◆ **Records for the task**
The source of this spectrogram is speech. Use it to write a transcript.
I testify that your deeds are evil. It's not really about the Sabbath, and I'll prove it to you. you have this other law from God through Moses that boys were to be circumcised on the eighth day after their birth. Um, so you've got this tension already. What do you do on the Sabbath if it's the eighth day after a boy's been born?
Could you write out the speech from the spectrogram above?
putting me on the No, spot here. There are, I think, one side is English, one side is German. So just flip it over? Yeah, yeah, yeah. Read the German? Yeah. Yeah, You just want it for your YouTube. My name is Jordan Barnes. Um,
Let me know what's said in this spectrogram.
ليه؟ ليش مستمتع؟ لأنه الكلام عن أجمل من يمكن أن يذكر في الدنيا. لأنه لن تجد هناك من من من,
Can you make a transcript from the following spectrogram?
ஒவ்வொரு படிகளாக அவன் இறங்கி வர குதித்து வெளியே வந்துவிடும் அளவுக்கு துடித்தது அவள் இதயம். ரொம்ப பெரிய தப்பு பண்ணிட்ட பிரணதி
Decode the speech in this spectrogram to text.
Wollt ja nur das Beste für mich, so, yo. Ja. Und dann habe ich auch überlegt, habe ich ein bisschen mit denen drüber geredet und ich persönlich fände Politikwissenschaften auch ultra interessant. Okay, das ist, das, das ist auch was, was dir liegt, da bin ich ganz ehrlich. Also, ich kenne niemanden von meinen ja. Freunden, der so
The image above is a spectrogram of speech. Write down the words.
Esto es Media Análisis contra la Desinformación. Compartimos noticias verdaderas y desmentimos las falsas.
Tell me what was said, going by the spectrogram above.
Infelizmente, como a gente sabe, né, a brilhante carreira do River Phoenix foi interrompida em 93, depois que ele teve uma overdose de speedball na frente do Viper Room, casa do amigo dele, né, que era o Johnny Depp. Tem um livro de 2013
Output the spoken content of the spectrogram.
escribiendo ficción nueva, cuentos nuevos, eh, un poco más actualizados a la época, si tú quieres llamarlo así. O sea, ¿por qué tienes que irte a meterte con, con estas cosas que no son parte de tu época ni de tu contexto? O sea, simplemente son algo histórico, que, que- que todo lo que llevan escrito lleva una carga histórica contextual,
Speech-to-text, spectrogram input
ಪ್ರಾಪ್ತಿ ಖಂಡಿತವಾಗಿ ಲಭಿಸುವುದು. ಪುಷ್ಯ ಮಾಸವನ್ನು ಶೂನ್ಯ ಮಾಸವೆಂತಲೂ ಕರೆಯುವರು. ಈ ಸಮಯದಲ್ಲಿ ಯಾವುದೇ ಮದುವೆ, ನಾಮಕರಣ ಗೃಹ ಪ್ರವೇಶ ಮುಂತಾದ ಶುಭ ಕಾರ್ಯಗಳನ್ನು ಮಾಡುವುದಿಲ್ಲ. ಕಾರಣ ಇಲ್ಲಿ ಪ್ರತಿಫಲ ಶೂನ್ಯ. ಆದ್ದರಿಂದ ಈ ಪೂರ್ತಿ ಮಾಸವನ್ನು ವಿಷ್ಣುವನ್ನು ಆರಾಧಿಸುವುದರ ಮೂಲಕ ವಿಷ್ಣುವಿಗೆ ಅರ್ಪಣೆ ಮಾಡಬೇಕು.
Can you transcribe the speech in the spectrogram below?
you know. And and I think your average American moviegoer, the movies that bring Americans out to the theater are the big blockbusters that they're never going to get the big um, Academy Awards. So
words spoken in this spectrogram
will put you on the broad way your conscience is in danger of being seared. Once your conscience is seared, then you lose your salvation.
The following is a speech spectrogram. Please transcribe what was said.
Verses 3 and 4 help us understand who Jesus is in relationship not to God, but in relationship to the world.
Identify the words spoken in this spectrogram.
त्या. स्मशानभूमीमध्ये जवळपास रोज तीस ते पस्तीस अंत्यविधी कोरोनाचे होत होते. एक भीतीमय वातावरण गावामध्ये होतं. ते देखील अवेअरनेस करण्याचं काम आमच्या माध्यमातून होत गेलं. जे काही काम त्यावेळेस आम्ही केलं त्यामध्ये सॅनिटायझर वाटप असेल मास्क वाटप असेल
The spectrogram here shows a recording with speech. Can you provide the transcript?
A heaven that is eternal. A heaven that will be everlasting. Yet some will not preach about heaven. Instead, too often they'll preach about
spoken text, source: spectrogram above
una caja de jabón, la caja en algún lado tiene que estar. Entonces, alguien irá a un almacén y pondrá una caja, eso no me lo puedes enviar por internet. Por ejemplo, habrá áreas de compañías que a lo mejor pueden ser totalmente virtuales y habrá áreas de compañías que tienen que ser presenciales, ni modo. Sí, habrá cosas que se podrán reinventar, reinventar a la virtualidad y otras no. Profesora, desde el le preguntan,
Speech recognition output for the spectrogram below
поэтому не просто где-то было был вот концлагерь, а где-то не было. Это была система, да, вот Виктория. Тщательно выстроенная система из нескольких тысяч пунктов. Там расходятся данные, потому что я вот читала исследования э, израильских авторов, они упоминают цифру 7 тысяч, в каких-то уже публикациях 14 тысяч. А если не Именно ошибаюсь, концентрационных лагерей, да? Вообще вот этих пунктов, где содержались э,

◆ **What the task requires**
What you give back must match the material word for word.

◆ **Solution to this problem**
The source of this spectrogram is speech. Use it to write a transcript.
I testify that your deeds are evil. It's not really about the Sabbath, and I'll prove it to you. you have this other law from God through Moses that boys were to be circumcised on the eighth day after their birth. Um, so you've got this tension already. What do you do on the Sabbath if it's the eighth day after a boy's been born?
Could you write out the speech from the spectrogram above?
putting me on the No, spot here. There are, I think, one side is English, one side is German. So just flip it over? Yeah, yeah, yeah. Read the German? Yeah. Yeah, You just want it for your YouTube. My name is Jordan Barnes. Um,
Let me know what's said in this spectrogram.
ليه؟ ليش مستمتع؟ لأنه الكلام عن أجمل من يمكن أن يذكر في الدنيا. لأنه لن تجد هناك من من من,
Can you make a transcript from the following spectrogram?
ஒவ்வொரு படிகளாக அவன் இறங்கி வர குதித்து வெளியே வந்துவிடும் அளவுக்கு துடித்தது அவள் இதயம். ரொம்ப பெரிய தப்பு பண்ணிட்ட பிரணதி
Decode the speech in this spectrogram to text.
Wollt ja nur das Beste für mich, so, yo. Ja. Und dann habe ich auch überlegt, habe ich ein bisschen mit denen drüber geredet und ich persönlich fände Politikwissenschaften auch ultra interessant. Okay, das ist, das, das ist auch was, was dir liegt, da bin ich ganz ehrlich. Also, ich kenne niemanden von meinen ja. Freunden, der so
The image above is a spectrogram of speech. Write down the words.
Esto es Media Análisis contra la Desinformación. Compartimos noticias verdaderas y desmentimos las falsas.
Tell me what was said, going by the spectrogram above.
Infelizmente, como a gente sabe, né, a brilhante carreira do River Phoenix foi interrompida em 93, depois que ele teve uma overdose de speedball na frente do Viper Room, casa do amigo dele, né, que era o Johnny Depp. Tem um livro de 2013
Output the spoken content of the spectrogram.
escribiendo ficción nueva, cuentos nuevos, eh, un poco más actualizados a la época, si tú quieres llamarlo así. O sea, ¿por qué tienes que irte a meterte con, con estas cosas que no son parte de tu época ni de tu contexto? O sea, simplemente son algo histórico, que, que- que todo lo que llevan escrito lleva una carga histórica contextual,
Speech-to-text, spectrogram input
ಪ್ರಾಪ್ತಿ ಖಂಡಿತವಾಗಿ ಲಭಿಸುವುದು. ಪುಷ್ಯ ಮಾಸವನ್ನು ಶೂನ್ಯ ಮಾಸವೆಂತಲೂ ಕರೆಯುವರು. ಈ ಸಮಯದಲ್ಲಿ ಯಾವುದೇ ಮದುವೆ, ನಾಮಕರಣ ಗೃಹ ಪ್ರವೇಶ ಮುಂತಾದ ಶುಭ ಕಾರ್ಯಗಳನ್ನು ಮಾಡುವುದಿಲ್ಲ. ಕಾರಣ ಇಲ್ಲಿ ಪ್ರತಿಫಲ ಶೂನ್ಯ. ಆದ್ದರಿಂದ ಈ ಪೂರ್ತಿ ಮಾಸವನ್ನು ವಿಷ್ಣುವನ್ನು ಆರಾಧಿಸುವುದರ ಮೂಲಕ ವಿಷ್ಣುವಿಗೆ ಅರ್ಪಣೆ ಮಾಡಬೇಕು.
Can you transcribe the speech in the spectrogram below?
you know. And and I think your average American moviegoer, the movies that bring Americans out to the theater are the big blockbusters that they're never going to get the big um, Academy Awards. So
words spoken in this spectrogram
will put you on the broad way your conscience is in danger of being seared. Once your conscience is seared, then you lose your salvation.
The following is a speech spectrogram. Please transcribe what was said.
Verses 3 and 4 help us understand who Jesus is in relationship not to God, but in relationship to the world.
Identify the words spoken in this spectrogram.
त्या. स्मशानभूमीमध्ये जवळपास रोज तीस ते पस्तीस अंत्यविधी कोरोनाचे होत होते. एक भीतीमय वातावरण गावामध्ये होतं. ते देखील अवेअरनेस करण्याचं काम आमच्या माध्यमातून होत गेलं. जे काही काम त्यावेळेस आम्ही केलं त्यामध्ये सॅनिटायझर वाटप असेल मास्क वाटप असेल
The spectrogram here shows a recording with speech. Can you provide the transcript?
A heaven that is eternal. A heaven that will be everlasting. Yet some will not preach about heaven. Instead, too often they'll preach about
spoken text, source: spectrogram above
una caja de jabón, la caja en algún lado tiene que estar. Entonces, alguien irá a un almacén y pondrá una caja, eso no me lo puedes enviar por internet. Por ejemplo, habrá áreas de compañías que a lo mejor pueden ser totalmente virtuales y habrá áreas de compañías que tienen que ser presenciales, ni modo. Sí, habrá cosas que se podrán reinventar, reinventar a la virtualidad y otras no. Profesora, desde el le preguntan,
Speech recognition output for the spectrogram below
поэтому не просто где-то было был вот концлагерь, а где-то не было. Это была система, да, вот Виктория. Тщательно выстроенная система из нескольких тысяч пунктов. Там расходятся данные, потому что я вот читала исследования э, израильских авторов, они упоминают цифру 7 тысяч, в каких-то уже публикациях 14 тысяч. А если не Именно ошибаюсь, концентрационных лагерей, да? Вообще вот этих пунктов, где содержались э,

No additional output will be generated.